To secure damages, you must file your claim within 3 years after the crime, or within 3 years of the date you discovered that you had been injured by a crime, whichever date comes later.
Time Limits For Minor Victims
A separate rule governs claims filed by or on behalf of minors who were injured due to crime. In these cases, the application must be filed within 3 years of the minor victim's 18th birthday.
Sex crimes involving minors are treated differently. Children who suffer sexual abuse have until 3 years after their 28th birthday to file their application.
Filing After The Deadline
Already missed the deadline? You can still file a claim, but you'll have to include this Late Filing Consideration form along with your application. That additional form attempts to evaluate whether or not you participated in the conviction of a criminal offender, and how doing so affected you emotionally.
How Much Compensation Does California's Program Offer?

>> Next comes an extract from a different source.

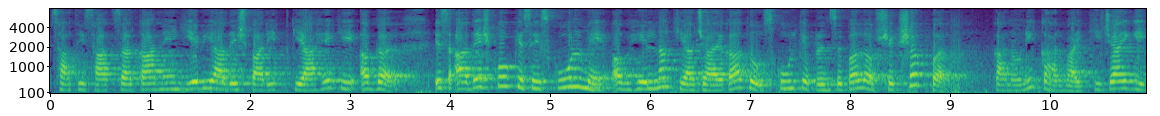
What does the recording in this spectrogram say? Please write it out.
साथ ही साथ सरकार ने ये भी आदेश पारित किया है कि अगर इस आदेश को किसी स्कूल में अवहेलना किया जाएगा तो स्कूल के प्रिंसिपल और शिक्षक पर कानूनी कार्रवाई की जाएगी।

California's crime victim compensation program is the "payer-of-last-resort" for crime-related expenses. Before receiving compensation from the fund, you must first exhaust your other sources of financing, including government health programs (like Medicare or Medicaid), insurance policies and the proceeds from a civil lawsuit.
Covered Losses & Compensation Limits
California's Victim Compensation Board limits awards to a select assortment of losses incurred as a direct result of crime. $70,000 is the maximum amount of allowed compensation, though certain damage types have their own limits to consider:
- Medical expenses - maximum of $70,000
- hospital bills
- doctor's appointments
- prosthetic devices
- hearing aids
- Mental health services - $10,000 (up to 40 hours of counseling sessions)
- Home modification - maximum of $70,000
- Vehicle modification or purchase of accessible vehicle - $30,000
- Service dog - $10,000
- Lost income - maximum of $70,000 (available for financial dependents of the victim)
- Funeral and burial expenses - $7,500
- Relocation costs - $2,000 (victim must demonstrate that relocation is necessary for their safety, emotional well-being or both)
- Crime scene cleanup - $1,000
- Home security - $1,000
- Job retraining services - maximum of $70,000
California's Victim Compensation Board does not pay for property damage or losses, even if your property was stolen or broken during the commission of a crime.